A key method to monitor fouling in a water system and the progress of a chemical treatment involves measurement of ATP, adenosine triphosphate, a chemical which is present in all living organisms. Microorganisms are a significant portion of fouling deposits along with other organic and inorganic materials.

The ATP method can be used to analyze both surface deposits and bulk water. Although surface fouling is the real problem to be controlled, microbial populations and thus ATP in the bulk water generally correlate with the amount of surface fouling. ATP analysis is rapid and convenient for field work.

We highly recommend that ATP testing should be used as part of a water system’s routine monitoring program to assess fouling and fouling rates in the system, and therefore the effectiveness of any chemical treatments.

How ATP testing is used

The three representative figures above demonstrate the value in monitoring ATP concentrations in the bulk water in systems as they are being treated with a chemical. The figure on the left shows typical ATP levels during treatment of a relatively fouled system. Note that after each chemical treatment, ATP levels initially increase indicating that microorganisms that were previously bound to the surfaces in the water system are now being dispersed into the bulk water.

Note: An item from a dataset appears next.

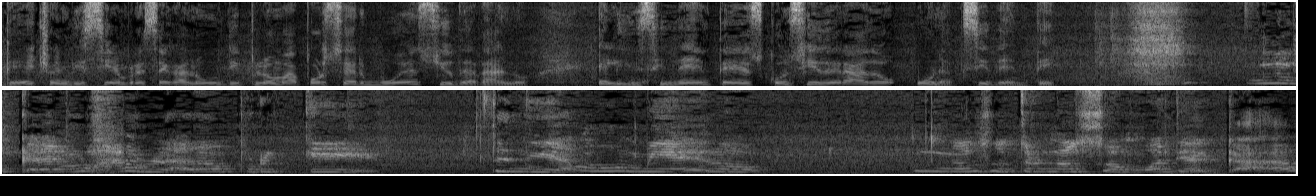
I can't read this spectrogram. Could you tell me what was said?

ATP levels then decrease as the microorganisms in the bulk water are removed by blowdown or as the cells die and their ATP is naturally degraded. This pattern (ATP increase after application of an effective deposit remover, followed by gradual ATP decrease) will continue until the microorganisms and deposits are cleared from the system.The two figures on the right show ATP levels in a relatively clean system in which an effective chemical treatment is routinely used.

Occasional spikes or upward trends in ATP concentration indicate problems and suggest that higher levels of treatment chemical or other modifications to the treatment program be implemented. In addition to analyzing bulk water, it may also be useful to monitor deposit buildup directly by swabbing the surface. Changes in the deposit mass before and after chemical treatment or during routine operation are readily measured by ATP testing. More detailed descriptions of ATP testing to guide operation of industrial water systems can be found in a case history study.

It is important to note that different ATP values may be measured for different systems that are effectively under control. The important values are the changes over time. Is ATP increasing or decreasing?


  • Rapid results on-site
  • Detects all bacteria – no bias due to growth media as in other methods
  • Understand operation of your system
  • Be proactive rather than reactive
  • Be in control
  • Predict problems
  • Reduce costs: chemicals, maintenance, downtime